- By Native News Online Staff
SHIPROCK, N.M. — Navajo Nation citizens were given opportunities to make statements at several public hearings about uranium mining on the Navajo Reservation, beginning in Shiprock, New Mexico on March 5.
Navajo Nation Council Speaker Seth Damon said the public hearings were an outreach effort to gather information on an issue that has been occupying the Navajo Nation for the past seven decades: uranium mining and its negative impact on Navajo communities.
“We’re here to listen to your concerns and to gather as much information to include in the Navajo Nation’s uranium position statement,” Damon said.
Members of the public were given three minutes to speak. Twenty-two people came forward to speak.
Eva Stokley said she was speaking on behalf of her husband, Peter, and his mother. Both were originally from Burnt Corn, Ariz.
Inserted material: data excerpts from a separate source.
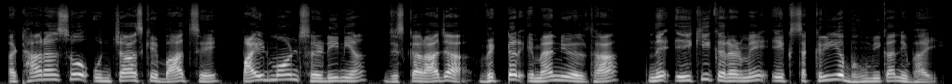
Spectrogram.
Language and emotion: Hindi, neutral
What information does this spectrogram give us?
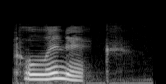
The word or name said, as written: pollinic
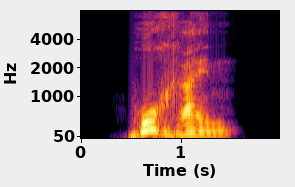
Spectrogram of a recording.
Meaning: high-purity
- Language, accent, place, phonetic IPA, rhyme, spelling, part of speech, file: German, Germany, Berlin, [ˈhoːxˌʁaɪ̯n], -oːxʁaɪ̯n, hochrein, adjective, De-hochrein.ogg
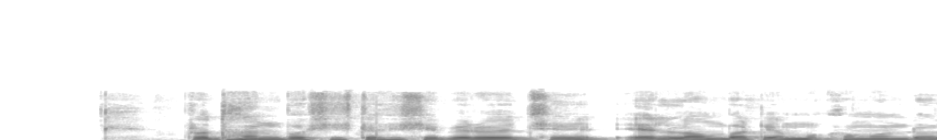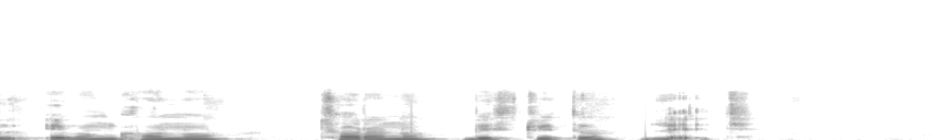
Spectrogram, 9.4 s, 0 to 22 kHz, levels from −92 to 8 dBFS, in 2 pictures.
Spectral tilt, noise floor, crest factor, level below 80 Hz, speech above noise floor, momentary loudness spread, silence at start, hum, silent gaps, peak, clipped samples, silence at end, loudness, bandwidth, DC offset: -6.5 dB/octave; under -90 dBFS; 16 dB; -74 dBFS; over 48 dB; 14 LU; 0.5 s; none; none; -26 dBFS; under 0.1%; 0.95 s; -42 LUFS; 8 kHz; under 0.1%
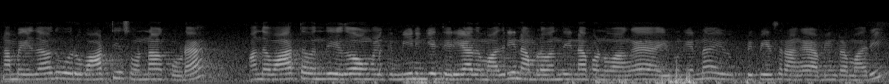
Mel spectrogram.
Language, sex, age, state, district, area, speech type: Tamil, female, 45-60, Tamil Nadu, Cuddalore, rural, spontaneous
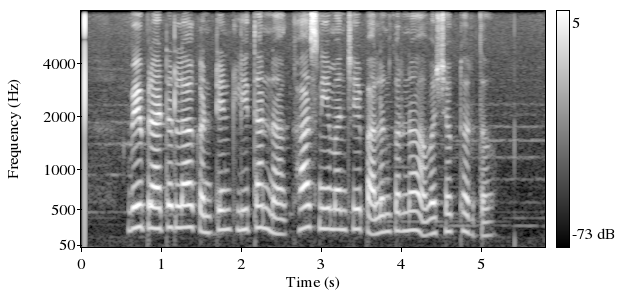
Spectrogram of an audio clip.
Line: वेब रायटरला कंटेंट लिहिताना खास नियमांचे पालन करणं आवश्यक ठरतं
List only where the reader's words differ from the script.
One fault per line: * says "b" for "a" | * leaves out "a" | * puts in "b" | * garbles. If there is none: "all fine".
all fine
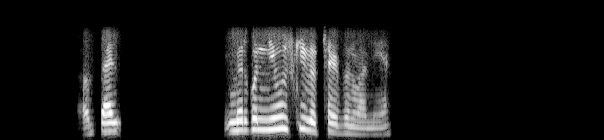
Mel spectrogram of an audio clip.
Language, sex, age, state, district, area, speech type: Urdu, male, 30-45, Delhi, North East Delhi, urban, conversation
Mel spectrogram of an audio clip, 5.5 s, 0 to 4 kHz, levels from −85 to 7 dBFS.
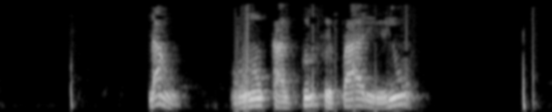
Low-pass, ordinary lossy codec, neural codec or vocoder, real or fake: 3.6 kHz; MP3, 16 kbps; none; real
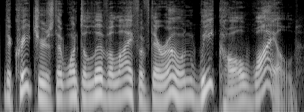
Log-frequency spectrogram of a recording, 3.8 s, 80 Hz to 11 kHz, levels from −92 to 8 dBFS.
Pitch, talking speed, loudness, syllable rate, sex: 155 Hz, 220 wpm, -18 LUFS, 4.3 syllables/s, male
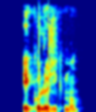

“I’m going to speak on the downwinders,” she said, struggling to hold back tears. She said residents from the area live in the traditional way, most often unaware of the uranium being carried downwind. She said many people were contracting cancer and other ailments.
Henry Tso spoke next and said uranium has impacted the land, air and water. He called the Navajo Nation Council the spearhead for the tribe.
“You’re the spear that protects the Navajo Nation. We lost our mom and dad from Hard Rock due to uranium mining,” he said, adding that the Council needed to take action on uranium, which has been talked about for decades and studied numerous times.
“We need to quit talking about it and do something,” he said.
Larry King said he was born and raised in Church Rock and lived there for the past 60 years. He graduated high school in 1975 and began working at the Church Rock Mine in Aug. 1975.
“In April 1983, I was laid off because the mine was shutting down,” King said. “I witnessed the July 16, 1979 uranium spill. I saw the huge cracks in the uranium tailings pond. To this day, it remains the largest release of radioactive waste in the history of the U.S.”
Despite the enormity of the incident, King said the 3-Mile Island meltdown received more media attention.
“Forty years later, Red Water Pond Community Association is still trying to get social justice for the people,” he said.
San Juan County Commission Glojean Todacheene says she worries about the health effects of the mining.
San Juan County Commission Glojean Todacheene (D-Dist. 1) said her mother worked as a licensed nurse practitioner who contracted cancer and eventually lived to the age of 86. “In 1981, something was wrong with her and they had surgery. It was cancer and it was malignant,” she said. “(Navajos) are survivors and we’re really tough people, but I worry about our health.”
Cove Chapter President James Benally said public hearings have already been conducted through the Navajo Nation Uranium Advisory Committee under former president Russell Begaye.
“Region 9 Superfund has been meeting with us. Cove is doing removal site evaluation and engineering evaluation cost analysis in consultation with the tribal government,” he said. “Instead of trying to create something new, why don’t we let the U.S. EPA be the lead agency? We can build capacity for Navajo AML.”
Navajo citizen Terry Charley asked how long the issue would be studied, especially since it’s been 70 years since uranium extraction first began on Navajo land.
“Too many studies and risk assessments have been done,” Charley said. “Our people want action. They’re crying because of it. We have tons of radioactive waste, but we’ve yet to quantify this.”
Damon reported that the Council met with the U.S. EPA Feb. 28 for one-on-one consultation regarding the 10-year plan. Speaker Damon said $1.7 billion was available to begin the cleanup of 219 mines.
More Stories Like ThisNative News Weekly (January 23, 2022): D.C. Briefs
NCAI's 2022 Executive Council Winter Session to be Virtual Again This Year
US Supreme Court Will Not Consider Overturning McGirt Decision; Will Rule on Scope of the Landmark Ruling
Former Gov. Bill Richardson Promotes High-tech Jobs at Navajo Technical University; Donates 200 pairs of Nike Shoes to Crownpoint Students
Navajo Nation to Utilize Drones to Deliver Critical Supplies to Community
The truth about Indian Boarding Schools
This month, we’re asking our readers to help us raise $10,000 to fund our year-long journalism initiative called “The Indian Boarding School Project: A Dark Chapter in History.” Our mission is to shine a light on the dark era of forced assimilation of native American children by the U.S. government and churches. You’ll be able to read stories each week and join us for Livestream events to understand what the Indian Boarding School era has meant to Native Americans — and what it still means today.
This news will be provided free for everyone to read, but it is not free to produce. That’s why we’re asking you to make a donation this month to help support our efforts. Any contribution of any amount — big or small — gives us a better, stronger future and allows us to remain a force for change. Donate to Native News Online today and support independent Indigenous journalism. Thank you.